32Accounting Methods for Business Combinations: “Purchase” The transaction is recorded at the fair market value of the consideration given by the acquiring companyThe net assets of the acquired company are written up or down to fair market valueAny excess of the value paid over the sum of the fair market values of the net assets acquired is recorded as goodwill
33Accounting Methods for Business Combinations: “Poolings” FASB eliminated ‘pooling’ for all combinations after June 30, 2001Historically, many combinations were recorded as poolingNet assets acquired recorded at their book valueNo goodwill was recognized
34GoodwillGoodwill reported on a balance sheet can only result from a business combination accounted for as a purchase.Goodwill is tested annually for impairment
35Goodwill Impairment Procedure Compare fair value of the reporting unit to the unit’s book value including goodwillIf FV > carrying amount, no impairmentIf FV < carrying amount, proceed to second stepCompare GW’s bookvalue to its implied fair valueIf BV > Implied FV recognize impairment equal to the excess

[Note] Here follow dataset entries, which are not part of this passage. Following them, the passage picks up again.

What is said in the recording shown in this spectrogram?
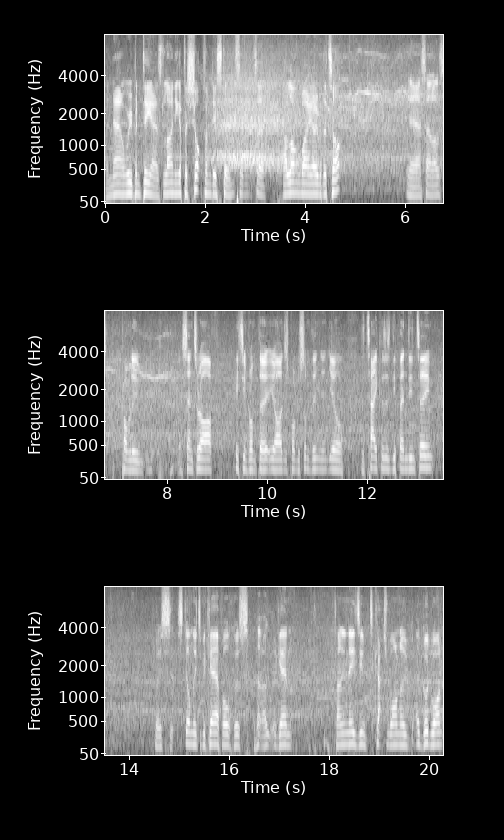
And now Ruben Dias lining up a shot from distance, and it's a, a long way over the top. Yeah, so that's probably centre half hitting from 30 yards is probably something that you'll you take as a defending team. But you still need to be careful because again, Tony needs him to catch one, a, a good one,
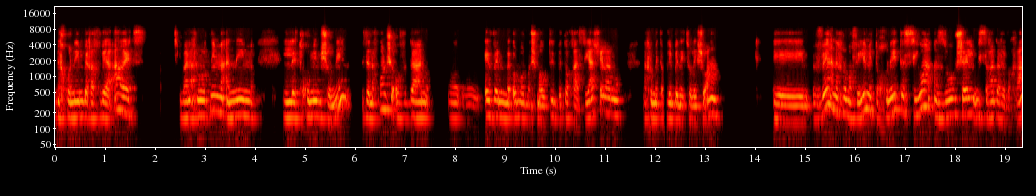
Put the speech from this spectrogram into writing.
מכונים ברחבי הארץ, ואנחנו נותנים מענים לתחומים שונים. זה נכון שאובדן הוא, הוא אבן מאוד מאוד משמעותית בתוך העשייה שלנו, אנחנו מטפלים בניצולי שואה, אה, ואנחנו מפעילים את תוכנית הסיוע הזו של משרד הרווחה.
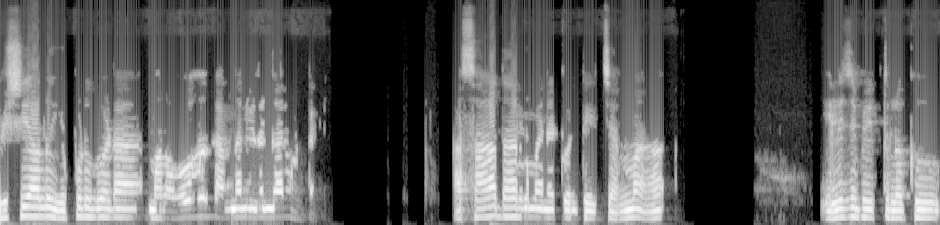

36Consolidated Financial Statements Note: The use of the term consolidation in the next slide is different than when used to refer to the legal form of a type of business combination (i.e., consolidation: A + B = C)
37Consolidated Financial Statements Companies that reflect a parent/subsidiary relationship prepare consolidated financial statementsThe financial statements of the parent company are combined with those of the subsidiary company(s) into one set of consolidated financial statementsIntercompany amounts are eliminated in the consolidation process